Last weekend, I visited Baltimore to check out a street art festival. By pure providence I happened to catch a show by Grandmaster Flash. It was bizarre and uncomfortable, as is often the case when visionaries pass their prime. He took a condescending tone with the crowd, splitting his set about 50/50 between spinning records and lecturing about the roots of hip-hop. It was a free show and the crowd wasn't especially invested in his uninvited didacticism. At one point, Flash began to project images from each of New York City's boroughs, playing clips from songs emblematic of that borough, and rattling off the names of the O.G.s with roots there.

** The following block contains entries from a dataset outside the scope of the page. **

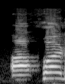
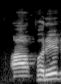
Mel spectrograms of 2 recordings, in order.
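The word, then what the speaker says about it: offered: इसी तरह से O double F ई आर को sorry O double F इ आर ई डी को हम लोग क्या पढ़ेंगे? ऑफर्ड पढ़ेंगे। क्या पढ़ेंगे बच्चों? ऑफरेड नहीं ऑफर्ड पढ़ेंगे। बोलो मेरे साथ ऑफर्ड ऑफर्ड।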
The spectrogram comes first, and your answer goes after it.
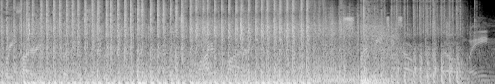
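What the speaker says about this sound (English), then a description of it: "Reaper, pre-firing into the bushes." Rapid sustained gunfire from the VR shooter Onward during a competitive scrim, continuous automatic bursts rattling for several seconds, loud and near, with faint voices underneath.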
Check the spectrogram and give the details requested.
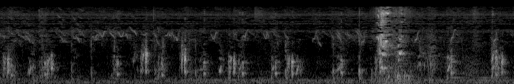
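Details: Sumatran junglefowl in captivity near its feeding and drinking dishes, giving a string of brief clucks at an uneven pace, over constant high twittering from small birds and one louder sharp burst near the end.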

As a recovering Long Islander (I take it one day at a time), I immediately felt the chip on my shoulder begin to itch, and self-righteously began listing all of the seminal hip-hop acts from Long Island, confident that they would be ignored. No sooner had I said "De La Soul," than I saw the words "LONG ISLAND" appear on the screen and the first beats of "Me Myself and I" vibrated beneath me. The images Flash chose to illustrate my ancestral homeland, unsurprisingly, were street signs. Without warning, I was confronted with one of the great hates of my life: Nicolls fucking Road.
I was immediately reminded of a poem I composed in 2011, during a summer spent largely in traffic on Nicolls Road, traveling between my neurosurgeon's office, the insurance agency where I worked, the university where I took a summer course in French, and the illegal basement apartment I'd prefer to forget. In the quintessential American suburb, an island defined by traffic, it is easy to think of everything in terms of roads. Nicolls Road meant a standard of living so high it can only be explained by a Billy Joel song. It meant brain surgery after brain surgery. It meant treading water until the next setback. It meant nothing out the window worth looking at.
Here in its entirety is the Ginsberg ripoff I crafted in its honor.
Nicolls Road: A Hate Song
O Nicolls Road, sisyphean circle jerk of exhaust fumes and ennui
stretching eternally northward through vast expanses of withering deciduom
and blaring car horn silences
toward the promise of gentle-wave-lapping-against-pebbled-shore-SOUND,
why must you toy with me so?
Paumanok Path of horror,
plunging deluges of people people people into perfect ordinariness on all sides,
did you know that my car radio was stolen in Albany the day before my birthday?
And now each arduous three ton step in rush hour on your sad arboreal thoroughfare –
the battered white mass of the car a pregnant dog trudging panting in summertime –
is taken in ear-shattering silence, and the sheer mundanity of it all
forces unwanted introspection and extrospection:
what were you before all of this? (Whitman stirs in his shopping mall mausoleum)
what am I?
WHERE ARE WE GOING, NICOLLS ROAD?
But that’s for a different poem.
The one about the big questions.
I don’t have time for that now, Nicolls Road, I’ve got to get somewhere.
And so I hydroplane
suspended in the center lane, between suburban sedation and bestial fury,
all the way to my little slice of arrested development (where to grow is to immediately be mowed)
thinking that in the future this will all become nature
and plastic pink flamingos will have to be neutered and spayed to control the populations of strays.
And highways and sidestreets will debate microeconomics and the growing social problem of lawn gnome migrant workers
and be free to toy with the emotions of the young.
You read my blog.